PROBLEM TO SOLVE – When the word "note" appears in a line of the data below, list that line.
Start of DATASET EXCERPTS
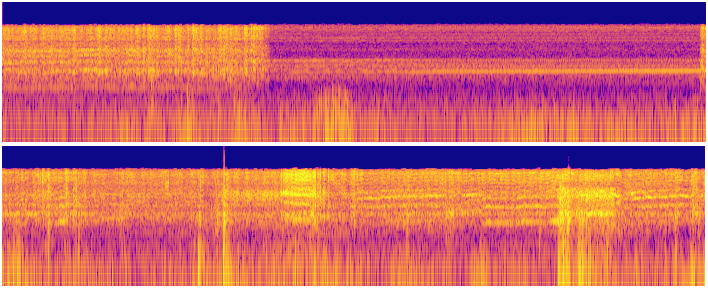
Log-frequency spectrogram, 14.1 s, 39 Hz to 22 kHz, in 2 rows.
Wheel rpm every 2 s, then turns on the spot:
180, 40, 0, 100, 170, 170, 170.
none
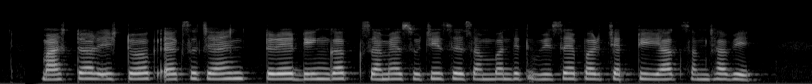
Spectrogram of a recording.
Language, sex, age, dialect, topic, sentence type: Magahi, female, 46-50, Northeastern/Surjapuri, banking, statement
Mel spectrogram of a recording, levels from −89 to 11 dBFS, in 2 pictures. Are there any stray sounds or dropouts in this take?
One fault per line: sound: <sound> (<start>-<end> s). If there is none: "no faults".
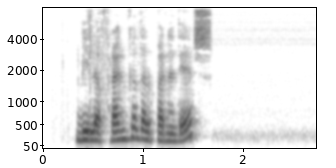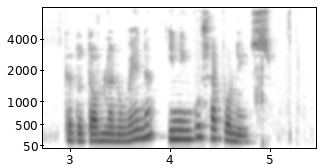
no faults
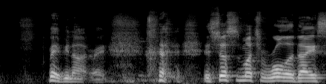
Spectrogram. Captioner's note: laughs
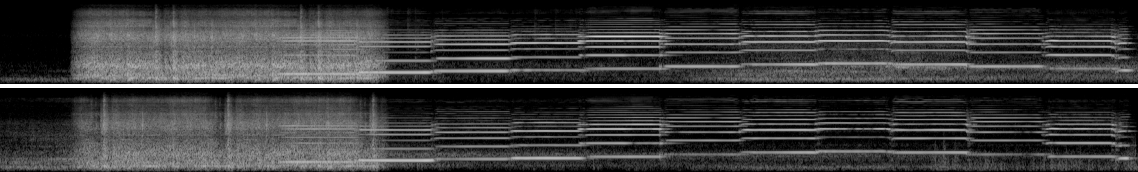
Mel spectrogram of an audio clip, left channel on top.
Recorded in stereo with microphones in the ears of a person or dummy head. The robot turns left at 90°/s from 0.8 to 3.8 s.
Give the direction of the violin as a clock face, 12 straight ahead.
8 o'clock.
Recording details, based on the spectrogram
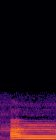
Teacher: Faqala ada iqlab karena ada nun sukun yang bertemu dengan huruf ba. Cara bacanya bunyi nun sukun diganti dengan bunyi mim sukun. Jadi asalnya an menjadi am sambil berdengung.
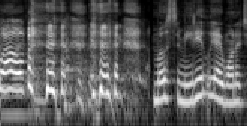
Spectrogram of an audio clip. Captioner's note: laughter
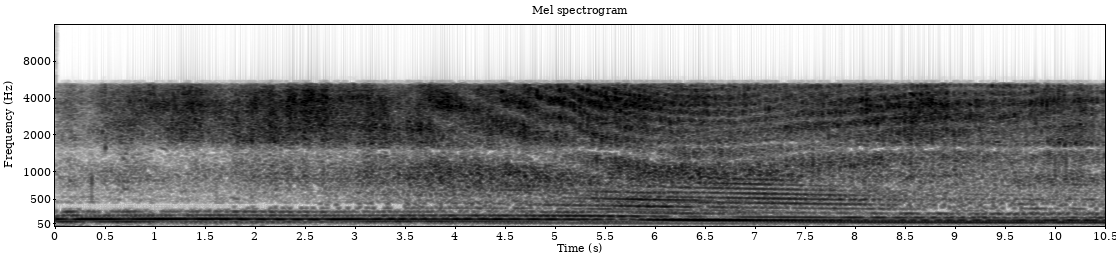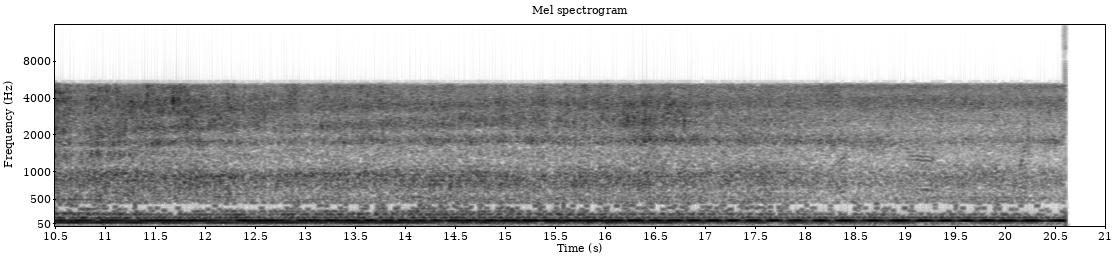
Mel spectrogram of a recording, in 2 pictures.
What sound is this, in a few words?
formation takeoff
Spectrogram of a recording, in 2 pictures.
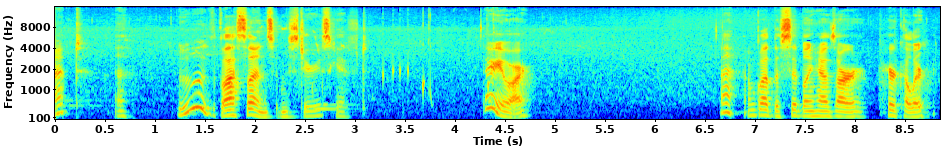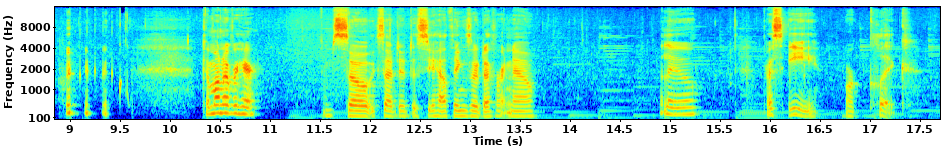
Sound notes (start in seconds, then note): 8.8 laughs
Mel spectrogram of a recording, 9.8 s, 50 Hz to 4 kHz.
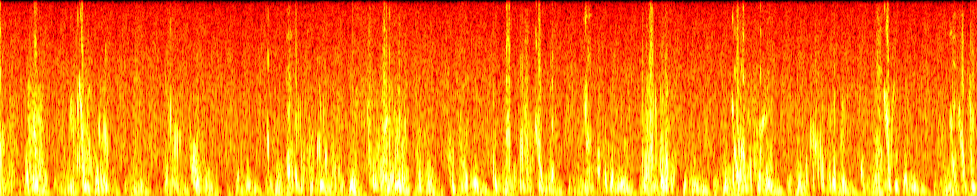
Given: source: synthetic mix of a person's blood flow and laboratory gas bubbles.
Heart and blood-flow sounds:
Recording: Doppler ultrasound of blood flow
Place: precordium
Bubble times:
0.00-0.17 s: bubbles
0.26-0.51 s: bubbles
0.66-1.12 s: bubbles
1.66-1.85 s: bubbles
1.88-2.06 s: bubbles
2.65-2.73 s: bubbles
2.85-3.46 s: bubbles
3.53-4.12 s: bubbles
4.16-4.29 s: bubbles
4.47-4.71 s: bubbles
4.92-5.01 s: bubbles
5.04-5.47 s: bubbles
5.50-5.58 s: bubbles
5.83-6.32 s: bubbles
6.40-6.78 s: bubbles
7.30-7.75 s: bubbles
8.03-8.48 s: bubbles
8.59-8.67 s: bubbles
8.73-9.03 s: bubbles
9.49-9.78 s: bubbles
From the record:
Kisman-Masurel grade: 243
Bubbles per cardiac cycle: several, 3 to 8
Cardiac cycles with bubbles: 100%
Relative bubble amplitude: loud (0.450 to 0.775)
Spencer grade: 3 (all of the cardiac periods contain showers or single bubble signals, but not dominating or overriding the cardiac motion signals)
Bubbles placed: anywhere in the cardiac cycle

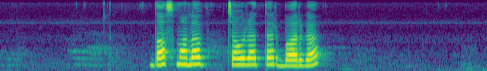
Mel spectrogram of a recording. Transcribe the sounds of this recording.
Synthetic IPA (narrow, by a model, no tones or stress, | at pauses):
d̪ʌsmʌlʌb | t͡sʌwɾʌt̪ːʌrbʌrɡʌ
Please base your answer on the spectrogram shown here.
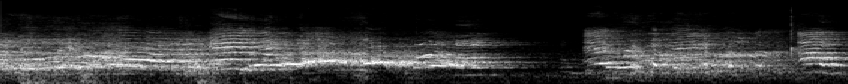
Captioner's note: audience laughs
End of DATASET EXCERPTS
SOLUTION FOR THIS PROBLEM –
Spectrogram. Captioner's note: laughs
Spectrogram of an audio clip. Captioner's note: laughter
Sound notes (start in seconds, then note): 8.8 laughs
Captioner's note: audience laughs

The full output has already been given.